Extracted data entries
——————
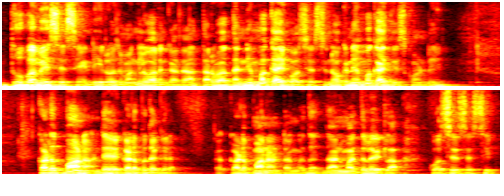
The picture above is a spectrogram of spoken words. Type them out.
ధూపం వేసేసేయండి ఈరోజు మంగళవారం కదా. తర్వాత నిమ్మకాయ కోసేసింది ఒక నిమ్మకాయ తీసుకోండి. కడపమాన అంటే గడప దగ్గర. కడపమాన అంటాం కదా దాని మధ్యలో ఇట్లా కోసేసేసి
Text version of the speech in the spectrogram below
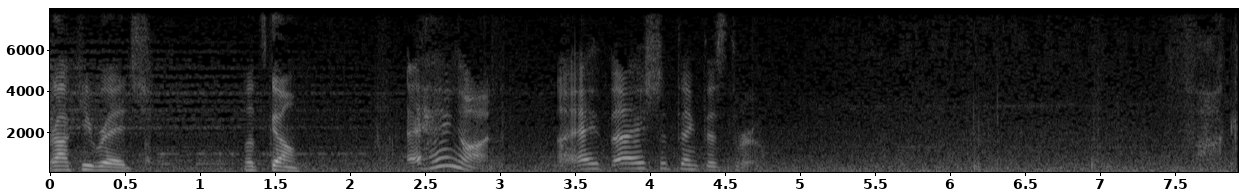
Rocky Ridge. Let's go. Uh, hang on. I, I should think this through. Fuck.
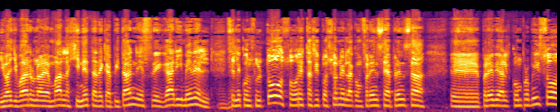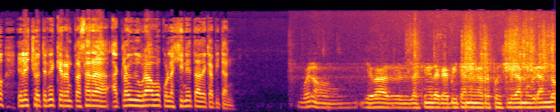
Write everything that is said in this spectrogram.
y va a llevar una vez más la jineta de capitán, es eh, Gary Medel. Se le consultó sobre esta situación en la conferencia de prensa eh, previa al compromiso, el hecho de tener que reemplazar a, a Claudio Bravo con la jineta de capitán. Bueno, llevar la jineta capitán es una responsabilidad muy grande.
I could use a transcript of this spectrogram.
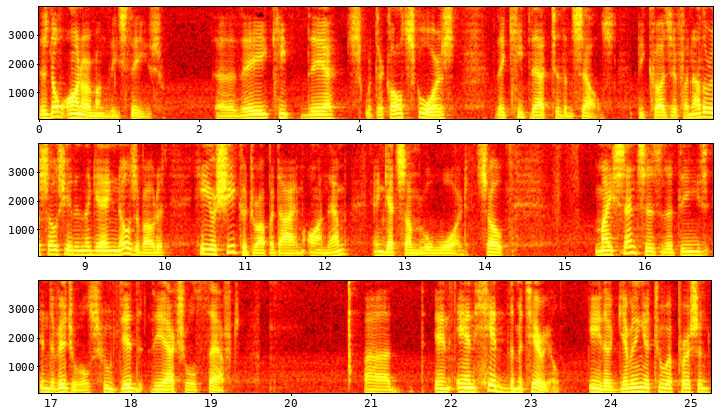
There's no honor among these thieves. Uh, they keep their what they're called scores. They keep that to themselves because if another associate in the gang knows about it, he or she could drop a dime on them and get some reward. So my sense is that these individuals who did the actual theft uh, and, and hid the material, either giving it to a person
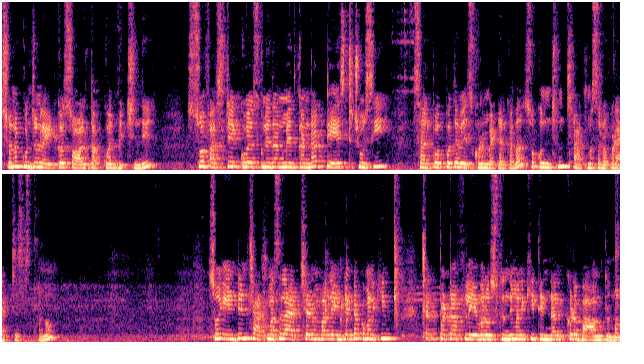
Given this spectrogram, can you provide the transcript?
సో నాకు కొంచెం లైట్గా సాల్ట్ తక్కువ అనిపించింది. సో ఫస్ట్ ఎక్కువ వేసుకునే దాని మీద కన్నా టేస్ట్ చూసి సరిపోకపోతే వేసుకోవడం బెటర్ కదా. సో కొంచెం చాట్ మసాలా కూడా యాడ్ చేసేస్తాను. సో ఏంటంటే చాట్ మసాలా యాడ్ చేయడం వల్ల ఏంటంటే ఒక మనకి చట్పట ఫ్లేవర్ వస్తుంది. మనకి తినడానికి కూడా బాగుంటుంది.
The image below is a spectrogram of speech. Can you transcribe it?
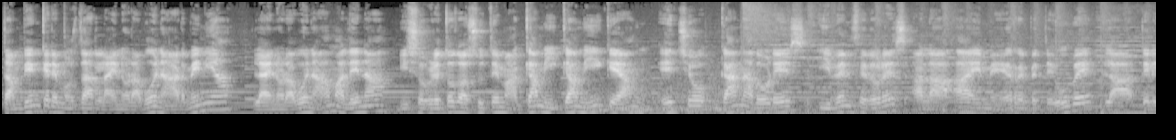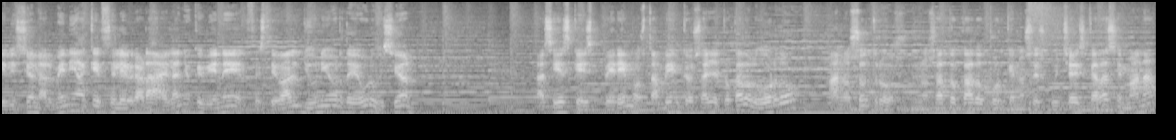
también queremos dar la enhorabuena a Armenia, la enhorabuena a Malena y sobre todo a su tema Kami Kami que han hecho ganadores y vencedores a la AMRPTV, la televisión armenia que celebrará el año que viene el Festival Junior de Eurovisión. Así es que esperemos también que os haya tocado el gordo. A nosotros nos ha tocado porque nos escucháis cada semana,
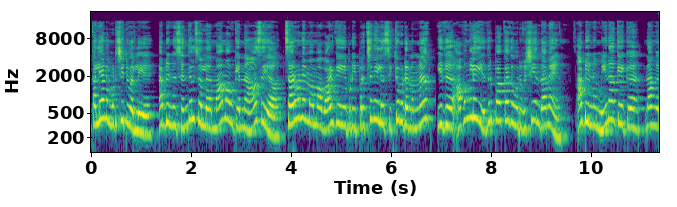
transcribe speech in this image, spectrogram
கல்யாணம் முடிச்சிட்டு வரலையே? அப்படின்னு செந்தில் சொல்ல மாமாவுக்கு என்ன ஆசையா? சரவண மாமா வாழ்க்கையை இப்படி பிரச்சனையில சிக்க விடணும்னா இது அவங்களே எதிர்பார்க்காத ஒரு விஷயம் தானே அப்படின்னு மீனா கேட்க நாங்க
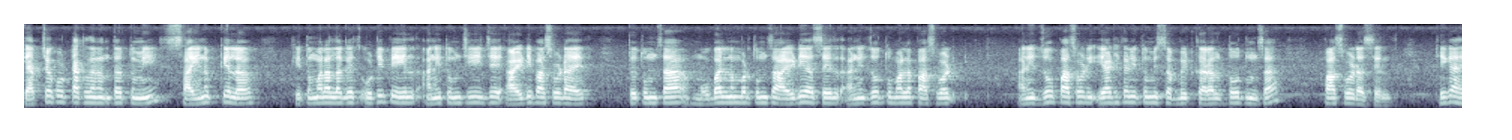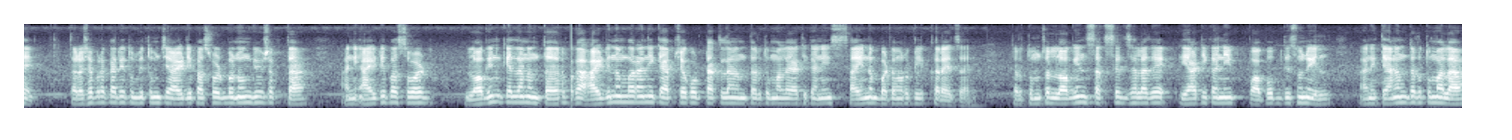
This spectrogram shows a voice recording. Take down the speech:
कॅपचा कोड टाकल्यानंतर तुम्ही साईनअप केलं. की तुम्हाला लगेच ओ टी पी येईल आणि तुमची जे आय डी पासवर्ड आहेत तो तुमचा मोबाईल नंबर तुमचा आय डी असेल आणि जो तुम्हाला पासवर्ड आणि जो पासवर्ड या ठिकाणी तुम्ही सबमिट कराल तो तुमचा पासवर्ड असेल. ठीक आहे? तर अशा प्रकारे तुम्ही तुमची आय डी पासवर्ड बनवून घेऊ शकता आणि I D password log in केल्यानंतर बघा आय डी नंबर आणि कॅपचा कोड टाकल्यानंतर तुम्हाला या ठिकाणी साईन अप बटनवर क्लिक करायचं आहे. तर तुमचं लॉग इन सक्सेस झालं ते या ठिकाणी पॉपअप दिसून येईल आणि त्यानंतर तुम्हाला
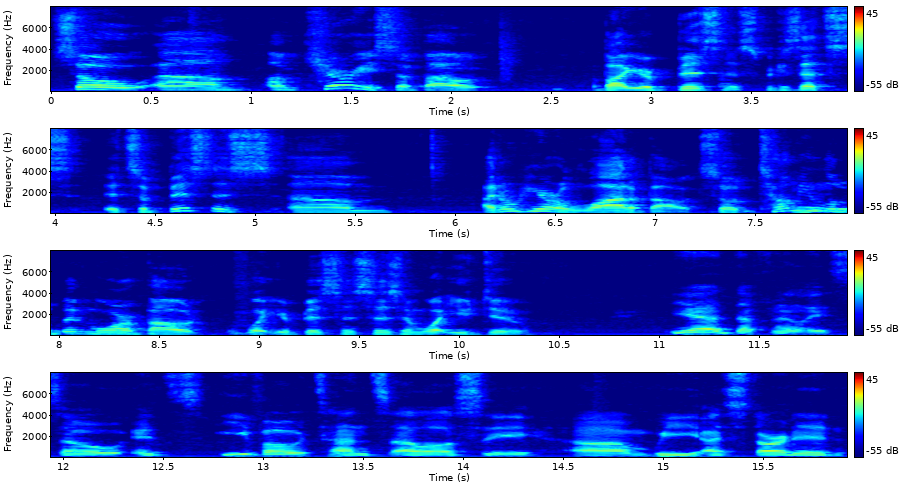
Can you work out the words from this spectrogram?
So um, I'm curious about about your business because that's it's a business um, I don't hear a lot about. So tell me a little bit more about what your business is and what you do. Yeah, definitely. So it's Evo Tents LLC. Um, we I started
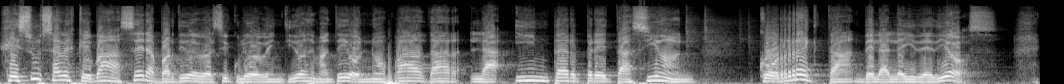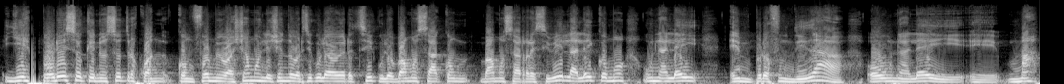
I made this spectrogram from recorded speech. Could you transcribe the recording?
Jesús, ¿sabes qué va a hacer a partir del versículo 22 de Mateo? Nos va a dar la interpretación correcta de la ley de Dios. Y es por eso que nosotros cuando, conforme vayamos leyendo versículo a versículo vamos a, vamos a recibir la ley como una ley en profundidad o una ley eh, más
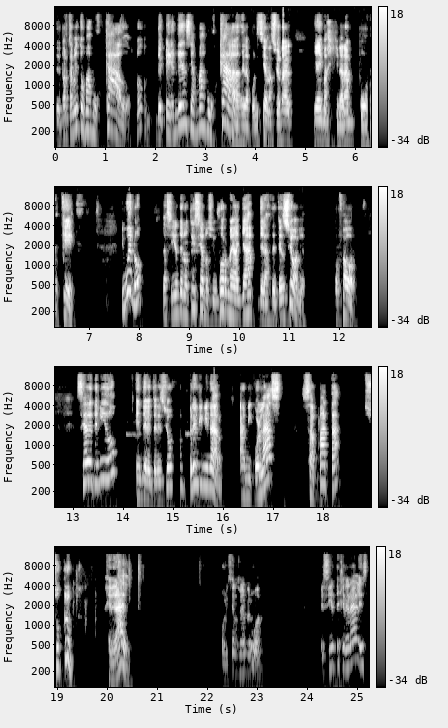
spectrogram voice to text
departamentos más buscados, dependencias más buscadas de la Policía Nacional, ya imaginarán por qué. Y bueno, la siguiente noticia nos informa ya de las detenciones. Por favor se ha detenido en detención preliminar a Nicolás Zapata, su club general. Policía Nacional Perú. ¿eh? El siguiente general es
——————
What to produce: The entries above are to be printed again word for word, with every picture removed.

Answer to this problem:
The picture above is a spectrogram of spoken words. Type them out.
ధూపం వేసేసేయండి ఈరోజు మంగళవారం కదా. తర్వాత నిమ్మకాయ కోసేసింది ఒక నిమ్మకాయ తీసుకోండి. కడపమాన అంటే గడప దగ్గర. కడపమాన అంటాం కదా దాని మధ్యలో ఇట్లా కోసేసేసి
Text version of the speech in the spectrogram below
Rocky Ridge. Let's go. Uh, hang on. I, I should think this through. Fuck.
Write everything that is said in this spectrogram.
y va a llevar una vez más la jineta de capitán, es eh, Gary Medel. Se le consultó sobre esta situación en la conferencia de prensa eh, previa al compromiso, el hecho de tener que reemplazar a, a Claudio Bravo con la jineta de capitán. Bueno, llevar la jineta capitán es una responsabilidad muy grande.
I could use a transcript of this spectrogram.
There's no honor among these thieves. Uh, they keep their what they're called scores. They keep that to themselves because if another associate in the gang knows about it, he or she could drop a dime on them and get some reward. So my sense is that these individuals who did the actual theft uh, and, and hid the material, either giving it to a person
Given this spectrogram, can you provide the transcript?
సో నాకు కొంచెం లైట్గా సాల్ట్ తక్కువ అనిపించింది. సో ఫస్ట్ ఎక్కువ వేసుకునే దాని మీద కన్నా టేస్ట్ చూసి సరిపోకపోతే వేసుకోవడం బెటర్ కదా. సో కొంచెం చాట్ మసాలా కూడా యాడ్ చేసేస్తాను. సో ఏంటంటే చాట్ మసాలా యాడ్ చేయడం వల్ల ఏంటంటే ఒక మనకి చట్పట ఫ్లేవర్ వస్తుంది. మనకి తినడానికి కూడా బాగుంటుంది.
The image below is a spectrogram of speech. Can you transcribe it?
también queremos dar la enhorabuena a Armenia, la enhorabuena a Malena y sobre todo a su tema Kami Kami que han hecho ganadores y vencedores a la AMRPTV, la televisión armenia que celebrará el año que viene el Festival Junior de Eurovisión. Así es que esperemos también que os haya tocado el gordo. A nosotros nos ha tocado porque nos escucháis cada semana,
transcribe speech in this image, spectrogram
கல்யாணம் முடிச்சிட்டு வரலையே? அப்படின்னு செந்தில் சொல்ல மாமாவுக்கு என்ன ஆசையா? சரவண மாமா வாழ்க்கையை இப்படி பிரச்சனையில சிக்க விடணும்னா இது அவங்களே எதிர்பார்க்காத ஒரு விஷயம் தானே அப்படின்னு மீனா கேட்க நாங்க
This spectrogram shows a voice recording. Take down the speech:
कॅपचा कोड टाकल्यानंतर तुम्ही साईनअप केलं. की तुम्हाला लगेच ओ टी पी येईल आणि तुमची जे आय डी पासवर्ड आहेत तो तुमचा मोबाईल नंबर तुमचा आय डी असेल आणि जो तुम्हाला पासवर्ड आणि जो पासवर्ड या ठिकाणी तुम्ही सबमिट कराल तो तुमचा पासवर्ड असेल. ठीक आहे? तर अशा प्रकारे तुम्ही तुमची आय डी पासवर्ड बनवून घेऊ शकता आणि I D password log in केल्यानंतर बघा आय डी नंबर आणि कॅपचा कोड टाकल्यानंतर तुम्हाला या ठिकाणी साईन अप बटनवर क्लिक करायचं आहे. तर तुमचं लॉग इन सक्सेस झालं ते या ठिकाणी पॉपअप दिसून येईल आणि त्यानंतर तुम्हाला
Can you work out the words from this spectrogram?
So um, I'm curious about about your business because that's it's a business um, I don't hear a lot about. So tell me a little bit more about what your business is and what you do. Yeah, definitely. So it's Evo Tents LLC. Um, we I started
I made this spectrogram from recorded speech. Could you transcribe the recording?
Jesús, ¿sabes qué va a hacer a partir del versículo 22 de Mateo? Nos va a dar la interpretación correcta de la ley de Dios. Y es por eso que nosotros cuando, conforme vayamos leyendo versículo a versículo vamos a, vamos a recibir la ley como una ley en profundidad o una ley eh, más
spectrogram voice to text
departamentos más buscados, dependencias más buscadas de la Policía Nacional, ya imaginarán por qué. Y bueno, la siguiente noticia nos informa ya de las detenciones. Por favor se ha detenido en detención preliminar a Nicolás Zapata, su club general. Policía Nacional Perú. ¿eh? El siguiente general es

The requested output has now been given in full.